Library Impact Data Project (LIDP)

Lead institution: Huddersfield University
Project home page:
Project hypothesis:
That there is a statistically significant correlation across a number of universities between library activity data and student attainment
See here for some comments from the project on the hypothesis, and further discussion of the implications of the evidence
There answer is a YES!
There is statistically significant relationship between both book loans and e- resources use and student attainment. And this is true across all of the universities in the study that provided data in these areas. In some cases this was more significant than in others, but our statistical testing shows that you can believe what you see when you look at our graphs and charts!
Where we didn't find a statistical significance was in entries to the library, although it looks like there is a difference between students with a 1st and 3rd, there is not an overall significance. This is not surprising as many of us have group study facilities, lecture theatres, cafes and student services in the library. Therefore a student is as just likely to be entering the library for the above reasons than for studying purposes.
We want to stress here again that we realise THIS IS NOT A CAUSAL RELATIONSHIP! Other factors make a difference to student achievement, and there are always exceptions to the rule, but we have been able to link use of library resources to academic achievement.
Project description
This project aims to prove a statistically significant correlation between library usage and student attainment. Using activity data from three separate systems and matching these against student records which are held in a fourth system, this project will build on in- house research previously undertaken at the University of Huddersfield. By identifying subject areas or courses which exhibit low usage of library resources, service improvements can be targeted. Those subject areas or courses which exhibit high usage of library resources can be used as models of good practice.The partner Universities represent a cross- section of size and mission and will provide a rich data set on which to work.
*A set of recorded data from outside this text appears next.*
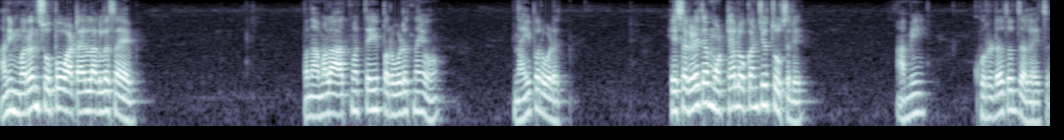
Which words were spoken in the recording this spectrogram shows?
आणि मरण सोपं वाटायला लागलं साहेब. पण आम्हाला आत्महत्या हे परवडत नाही हो. नाही परवडत. हे सगळे त्या मोठ्या लोकांचे चोचले. आम्ही खुरडतच जगायचं.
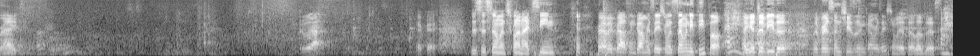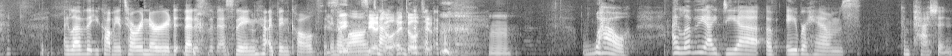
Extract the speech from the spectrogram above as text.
Right. Okay. This is so much fun. I've seen Rabbi Brous in conversation with so many people. I get to be the, the person she's in conversation with. I love this. I love that you call me a Torah nerd. That is the best thing I've been called You in see? a long see, time. I told, I told you. Mm. Wow. I love the idea of Abraham's compassion,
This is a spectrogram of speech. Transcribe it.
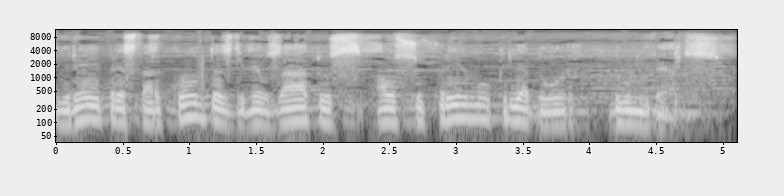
Irei prestar contas de meus atos ao Supremo Criador do Universo.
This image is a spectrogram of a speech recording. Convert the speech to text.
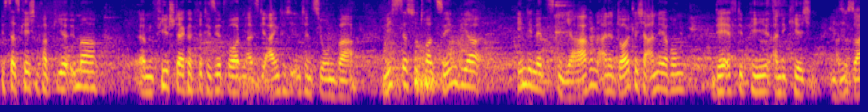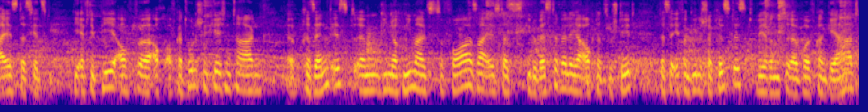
ist das Kirchenpapier immer viel stärker kritisiert worden, als die eigentliche Intention war. Nichtsdestotrotz sehen wir in den letzten Jahren eine deutliche Annäherung der FDP an die Kirchen. Also mhm. sei es, dass jetzt die FDP auf, äh, auch auf katholischen Kirchentagen äh, präsent ist, ähm, wie noch niemals zuvor, sei es, dass Guido Westerwelle ja auch dazu steht, dass er evangelischer Christ ist, während äh, Wolfgang Gerhard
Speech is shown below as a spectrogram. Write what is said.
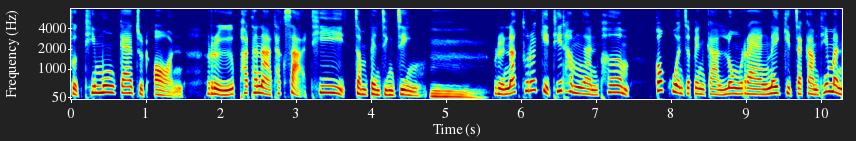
ฝึกที่มุ่งแก้จุดอ่อน หรือพัฒนาทักษะที่จำเป็นจริงอืมๆหรือนักธุรกิจที่ทำงานเพิ่ม ก็ควรจะเป็นการลงแรงในกิจกรรมที่มัน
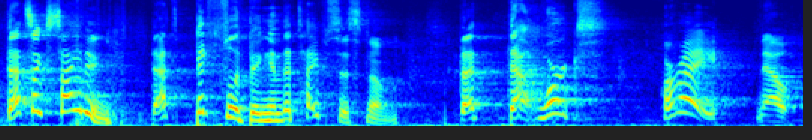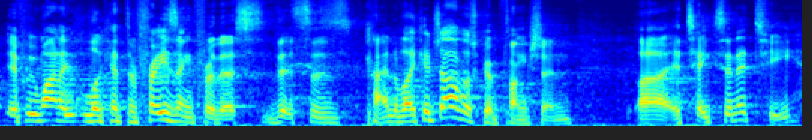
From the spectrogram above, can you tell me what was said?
that's exciting. That's bit flipping in the type system. That, that works. Hooray. Now, if we want to look at the phrasing for this, this is kind of like a JavaScript function. Uh, it takes in a t,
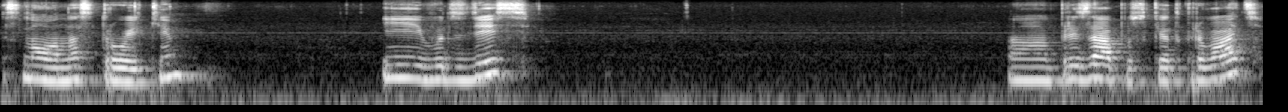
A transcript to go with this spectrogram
снова настройки. И вот здесь а, при запуске открывать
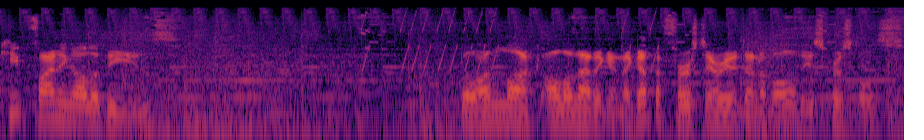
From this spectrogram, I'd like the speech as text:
keep finding all of these, we'll unlock all of that again. I got the first area done of all of these crystals.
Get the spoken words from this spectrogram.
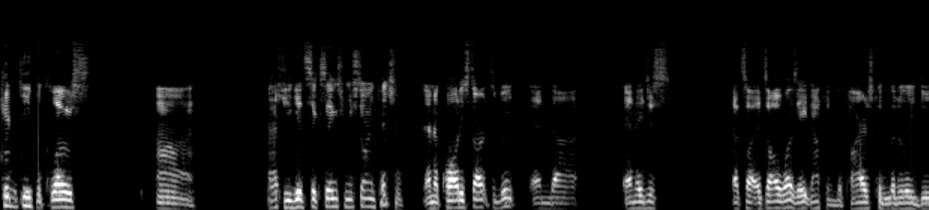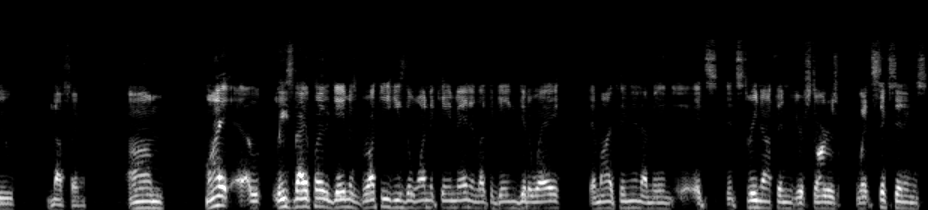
Couldn't keep it close. Uh, after you get six innings from your starting pitcher and a quality start to boot, and uh, and they just that's all. It's all it was eight nothing. The Pirates could literally do nothing. Um, my uh, least valuable player of the game is Borucki. He's the one that came in and let the game get away in my opinion. I mean, it's it's three nothing. Your starters went six innings.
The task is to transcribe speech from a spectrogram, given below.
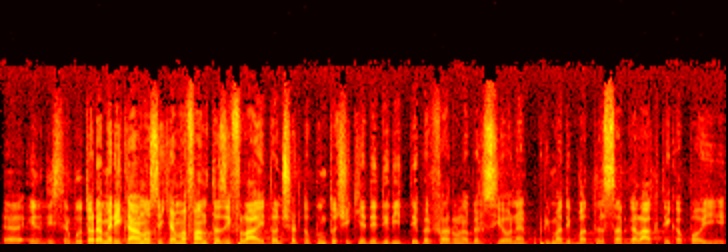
Eh, il distributore americano si chiama Fantasy Flight, a un certo punto ci chiede i diritti per fare una versione prima di Battlestar Galactica, poi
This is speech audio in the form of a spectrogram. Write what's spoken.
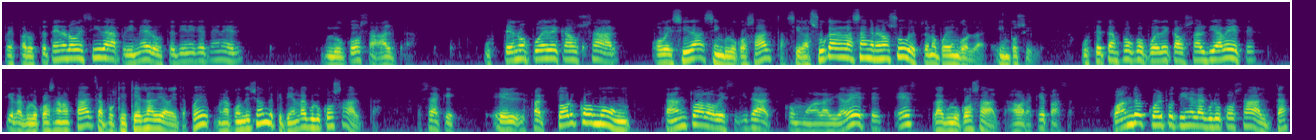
Pues para usted tener obesidad, primero usted tiene que tener glucosa alta. Usted no puede causar obesidad sin glucosa alta. Si el azúcar en la sangre no sube, usted no puede engordar. Imposible. Usted tampoco puede causar diabetes si la glucosa no está alta, porque ¿qué es la diabetes? Pues una condición de que tiene la glucosa alta. O sea que el factor común tanto a la obesidad como a la diabetes es la glucosa alta. Ahora, ¿qué pasa? Cuando el cuerpo tiene la glucosa alta,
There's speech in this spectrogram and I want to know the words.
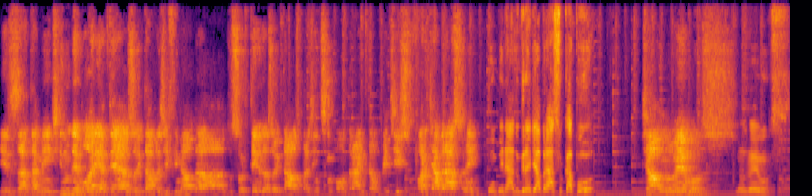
Exatamente. Que não demore até as oitavas de final da, do sorteio das oitavas para a gente se encontrar, então, Petício. Forte abraço, hein? Combinado. Um grande abraço, Capô. Tchau, nos vemos. Nos vemos.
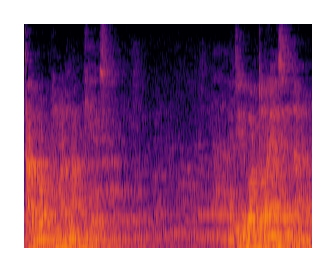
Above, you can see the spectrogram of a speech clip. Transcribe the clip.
তার বর্তমান নাম কি আছে? যিনি বর্তমানে আছেন তার নাম।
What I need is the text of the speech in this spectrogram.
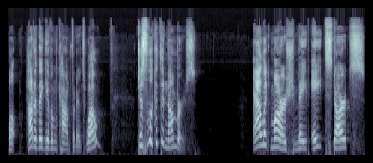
Well, how do they give him confidence? Well, just look at the numbers. Alec Marsh made eight starts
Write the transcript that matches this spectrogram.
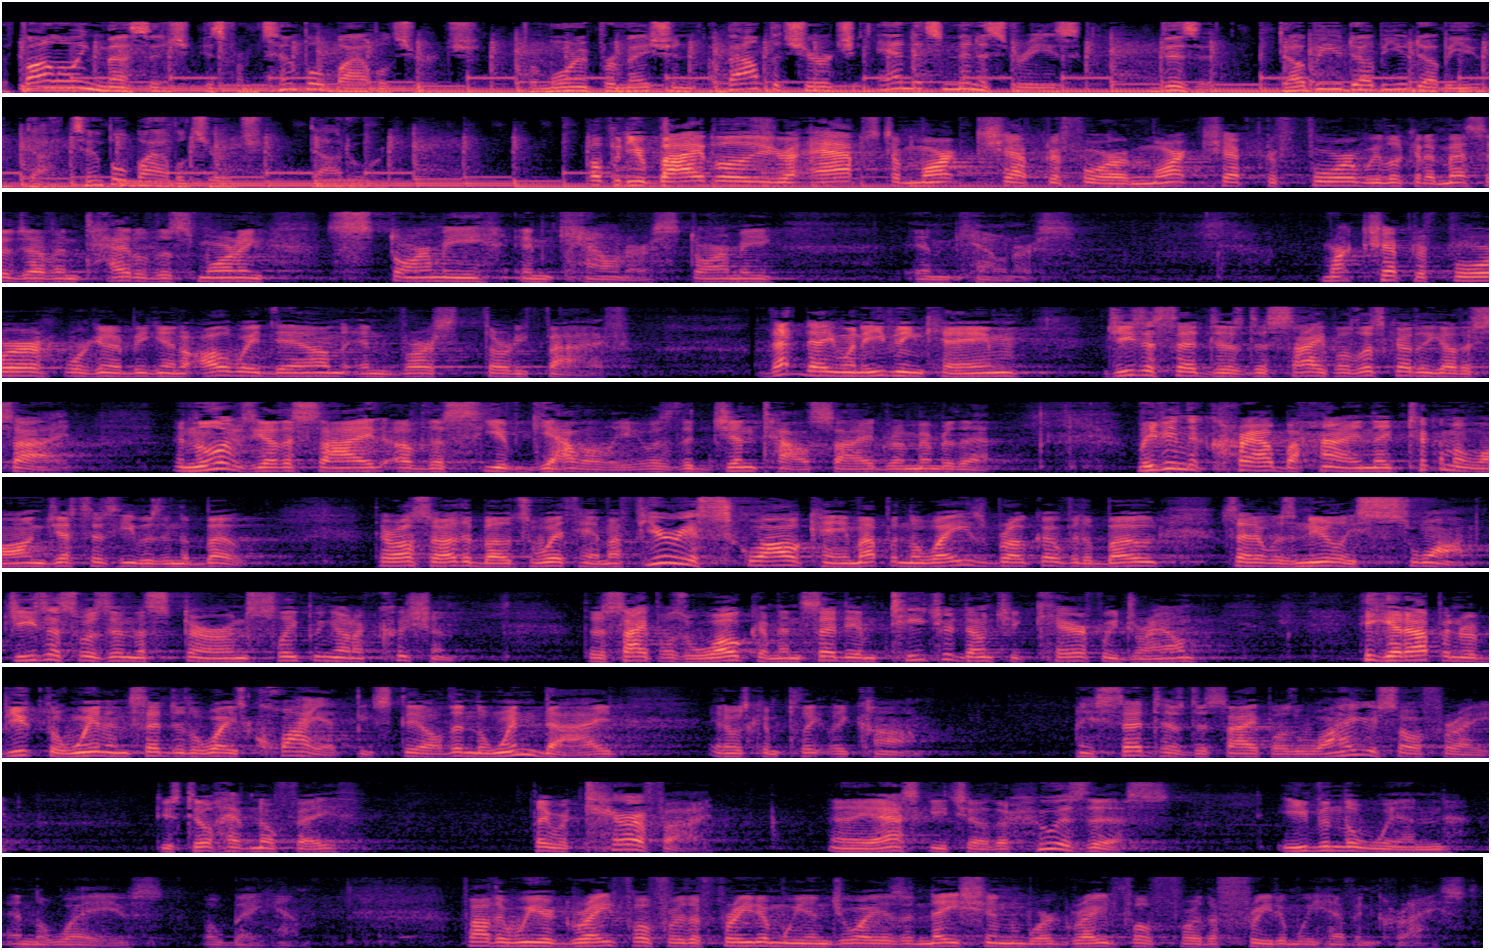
The following message is from Temple Bible Church. For more information about the church and its ministries, visit www.templebiblechurch.org. Open your Bibles, your apps to Mark chapter 4. Mark chapter 4, we look at a message I've entitled this morning, Stormy Encounters. Stormy Encounters. Mark chapter 4, we're going to begin all the way down in verse 35. That day when evening came, Jesus said to his disciples, let's go to the other side. And look, it was the other side of the Sea of Galilee. It was the Gentile side, remember that. Leaving the crowd behind, they took him along just as he was in the boat. There were also other boats with him. A furious squall came up and the waves broke over the boat so that it was nearly swamped. Jesus was in the stern, sleeping on a cushion. The disciples woke him and said to him, Teacher, don't you care if we drown? He got up and rebuked the wind and said to the waves, Quiet, be still. Then the wind died and it was completely calm. He said to his disciples, Why are you so afraid? Do you still have no faith? They were terrified, and they asked each other, Who is this? Even the wind and the waves obey him. Father, we are grateful for the freedom we enjoy as a nation. We're grateful for the freedom we have in Christ.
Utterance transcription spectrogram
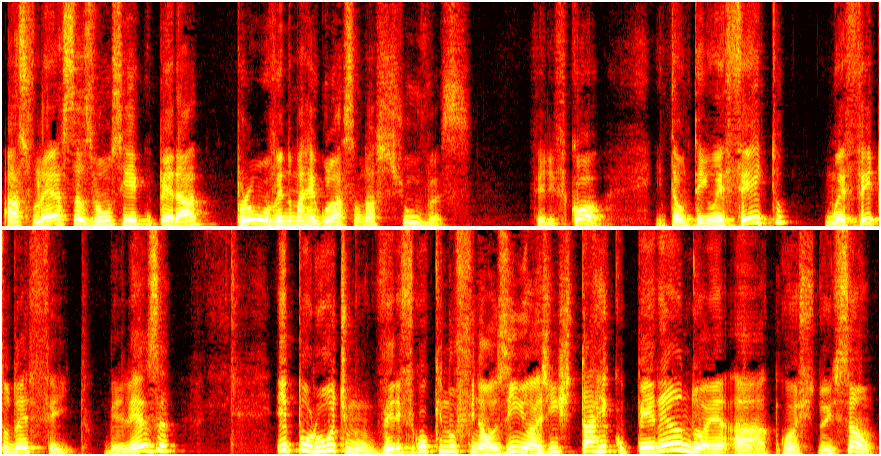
As florestas vão se recuperar promovendo uma regulação das chuvas. Verificou? Então tem um efeito, um efeito do efeito, beleza? E por último, verificou que no finalzinho a gente está recuperando a, a Constituição,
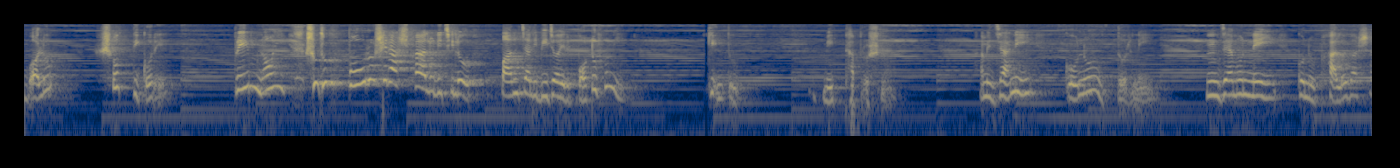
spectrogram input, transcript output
বলো, সত্যি করে। প্রেম নয়, শুধু পৌরসের আস্ফালনি ছিল পাঞ্চালী বিজয়ের পটভূমি। কিন্তু মিথ্যা প্রশ্ন। আমি জানি কোনো উত্তর নেই। যেমন নেই কোনো ভালোবাসা।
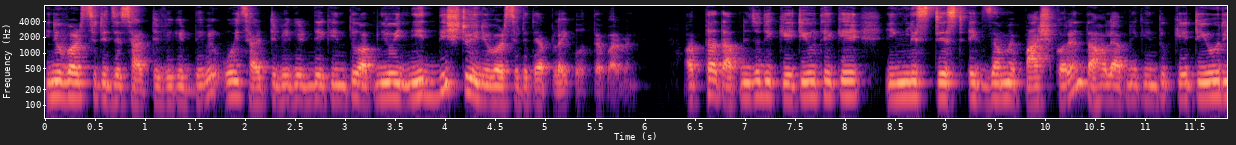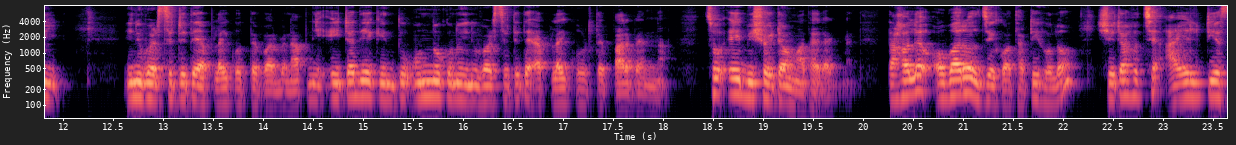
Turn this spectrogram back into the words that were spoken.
ইউনিভার্সিটি যে সার্টিফিকেট দেবে, ওই সার্টিফিকেট দিয়ে কিন্তু আপনি ওই নির্দিষ্ট ইউনিভার্সিটিতে অ্যাপ্লাই করতে পারবেন। অর্থাৎ আপনি যদি কেটিইউ থেকে ইংলিশ টেস্ট এক্সামে পাস করেন, তাহলে আপনি কিন্তু কেটিইউরই ইউনিভার্সিটিতে অ্যাপ্লাই করতে পারবেন। আপনি এইটা দিয়ে কিন্তু অন্য কোনো ইউনিভার্সিটিতে অ্যাপ্লাই করতে পারবেন না। সো এই বিষয়টাও মাথায় রাখবেন। তাহলে ওভারঅল যে কথাটি হলো, সেটা হচ্ছে আইএলটিএস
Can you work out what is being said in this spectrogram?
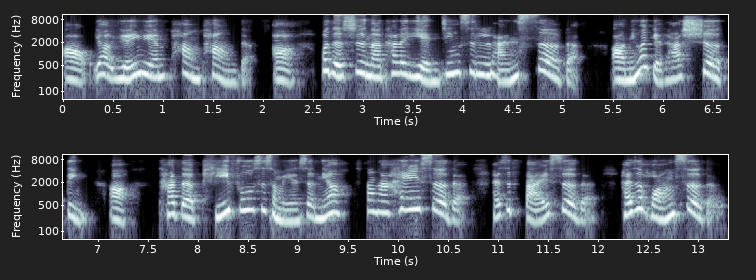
哦要圆圆胖胖的啊，或者是呢他的眼睛是蓝色的啊，你会给他设定啊。它的皮肤是什么颜色？你要让它黑色的，还是白色的，还是黄色的？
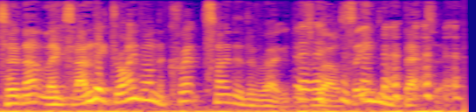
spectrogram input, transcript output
so that makes, and they drive on the correct side of the road as well, so even better.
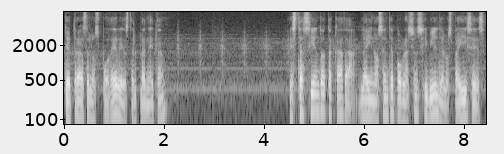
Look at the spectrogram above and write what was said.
detrás de los poderes del planeta? Está siendo atacada la inocente población civil de los países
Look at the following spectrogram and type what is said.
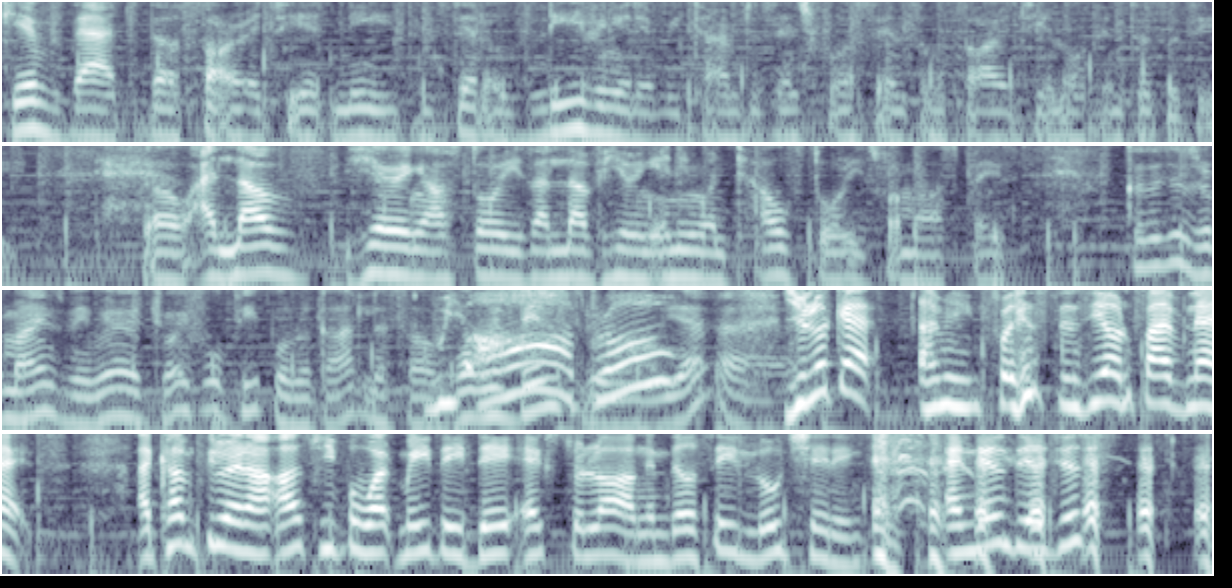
give that the authority it needs instead of leaving it every time to search for a sense of authority and authenticity. So I love hearing our stories. I love hearing anyone tell stories from our space because it just reminds me we're joyful people regardless of We what are, we've been through. bro. Yeah. You look at, I mean, for instance, here on Five Nights, I come through and I ask people what made their day extra long, and they'll say load shedding, and then they'll just a,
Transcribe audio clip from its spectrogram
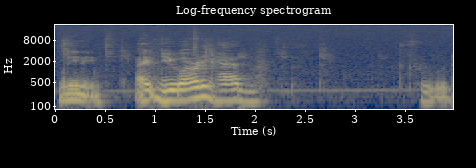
What do you need? I, you already had food.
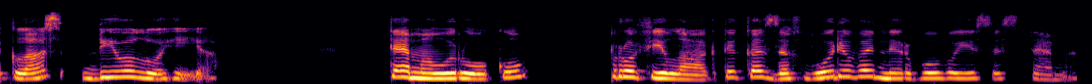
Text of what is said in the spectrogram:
клас біологія. Тема уроку профілактика захворювань нервової системи.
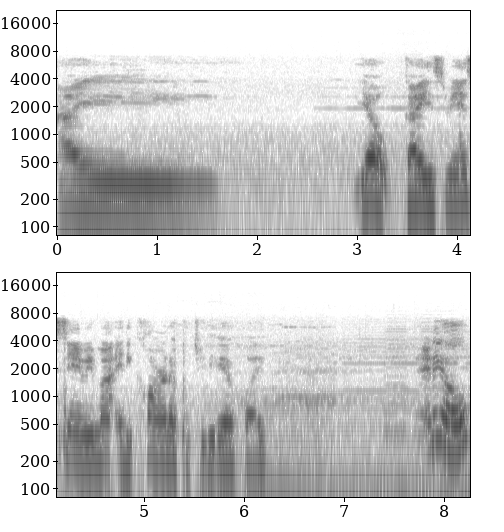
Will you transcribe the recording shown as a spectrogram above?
I yo guys, we ain't saying we might in the corner for GTA 5. Anyhow.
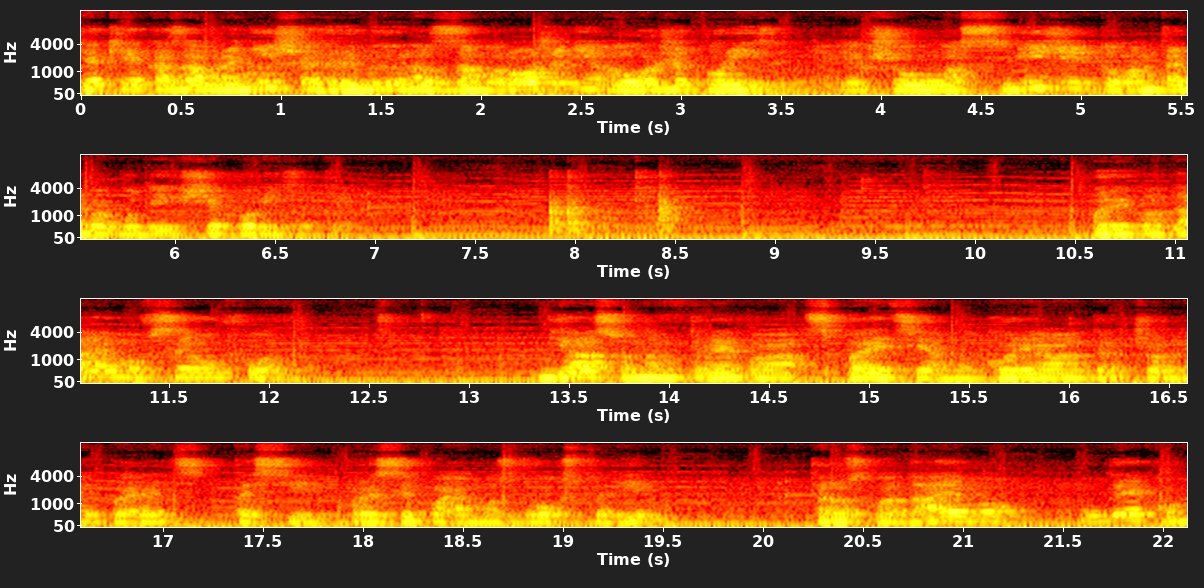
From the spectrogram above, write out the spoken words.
Як я казав раніше, гриби у нас заморожені, а отже порізані. Якщо у вас свіжі, то вам треба буде їх ще порізати. Перекладаємо все у форму. М'ясо нам треба спеціями коріандр, чорний перець та сіль присипаємо з двох сторін та розкладаємо у деко.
Extracting data
Processing data
Further work
The project suggests the following further work.